Sarah Bessey has the right words to explain what makes me feel awkward every time I’m in a Christian bookstore. For years I lived with the sense that I hadn’t arrived yet at “real” womanhood. And if I wasn’t the right kind of woman, what did that make me? I love this line from the post:
I believe that in the Kingdom of God, true womanhood and true manhood is not so different from true personhood.
I absolutely won’t post my own bloggy drama from this week. If you follow me, you’ve read it, and I don’t care to rehash. What was interesting to me was that I had some private communications with four or five people (who I won’t name, out of respect) in which all of them used some variant on “gaslighting for God.” This morning, I noticed that one of the people I follow on Twitter had referenced this post by Sarah Moon on the very subject of gaslighting. The experience she describes in the post about criticizing a popular Christian leader echoes my own quite nicely, and I appreciate this:
They are good at stepping on your feet and then making you apologize for asking them to move.
10. Boy Scouts
For heaven’s sake, Boy Scouts. Make up your damn minds. Either you’re ok with gay people or you’re not; let’s not have this wishy-washy crapola passing as “progress.” I really ought to write a whole post about this, but let me sum up. Allowing gay youth to be scouts but not gay adults to be leaders:
- reinforces the lie that gay men are pedophiles or dangerous in some other way (by recruiting? not sure)
- tells gay youth that they will not be welcome once they are adults
- implies that being gay is a phase and that if youth sufficiently outgrow it, they’re still welcome

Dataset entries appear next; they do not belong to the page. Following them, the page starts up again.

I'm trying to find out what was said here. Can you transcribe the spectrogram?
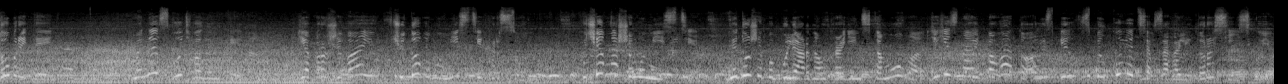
Добрий день. Мене звуть Валентина. Я проживаю в чудовому місті Херсон. Хоча в нашому місті не дуже популярна українська мова, її знають багато, але спілкуються взагалі-то російською.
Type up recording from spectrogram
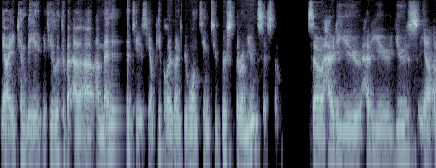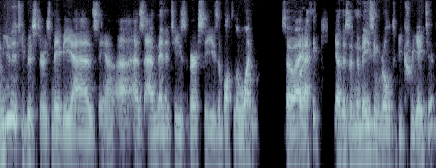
you know it can be if you look at uh, uh, amenities. You know, people are going to be wanting to boost their immune system. So how do you how do you use you know immunity boosters maybe as you know uh, as amenities versus a bottle of wine? So right. I, I, think yeah, there's an amazing role to be creative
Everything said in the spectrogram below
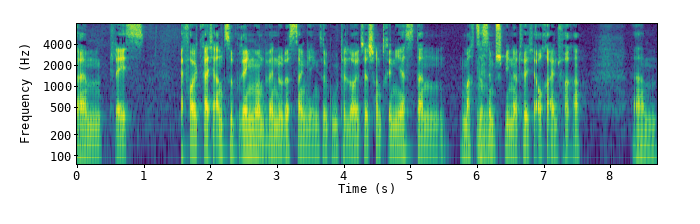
ähm, Plays erfolgreich anzubringen und wenn du das dann gegen so gute Leute schon trainierst, dann macht es mhm. im Spiel natürlich auch einfacher. Ähm,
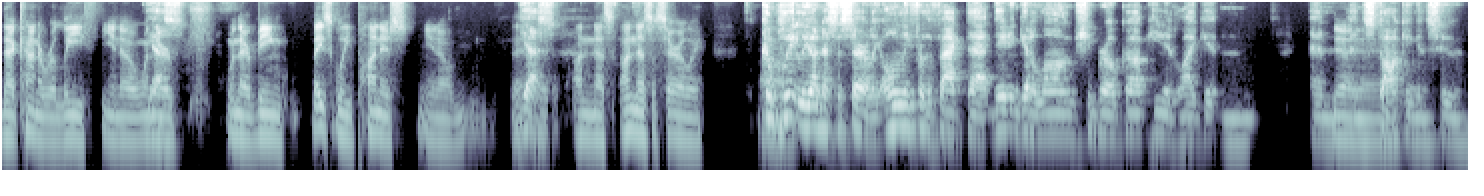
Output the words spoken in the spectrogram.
that kind of relief, you know, when yes. they're when they're being basically punished, you know, eh, yes, unne- unnecessarily. Um, Completely um, unnecessarily, only for the fact that they didn't get along. She broke up. He didn't like it, and and, yeah, and yeah, stalking yeah. ensued.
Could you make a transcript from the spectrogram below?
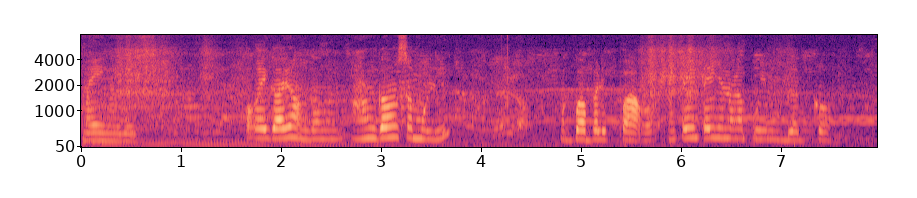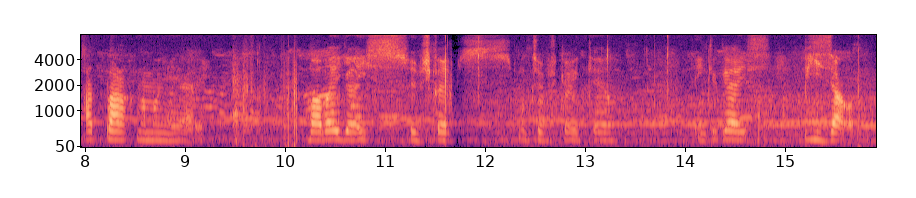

May I also remind everyone that this is not a step of progress. BSA considers this an end point–some kind of compromise. I guess the good news is that they’ve managed to piss off just about everyone with this decision, so perhaps there’s a chance to rethink things. Good grief, it must be the Apocalypse; Tony Perkins and I both agree that something is a bad idea.
You should really check out the posts in The Anonymous Project over at Jennifer Luitwieler’s blog. There’s some really good stuff going on.
This post is actually about the unfortunate choices we make when writing, but I loved the story about Chris Morris’ eight-year-old, and I hope you do too.
I think that about does it. I’m taking Monday off to hang with my family and go to the orthodontist (yay! home stretch on my braces!), so I’ll see you all on Tuesday. Have a great weekend!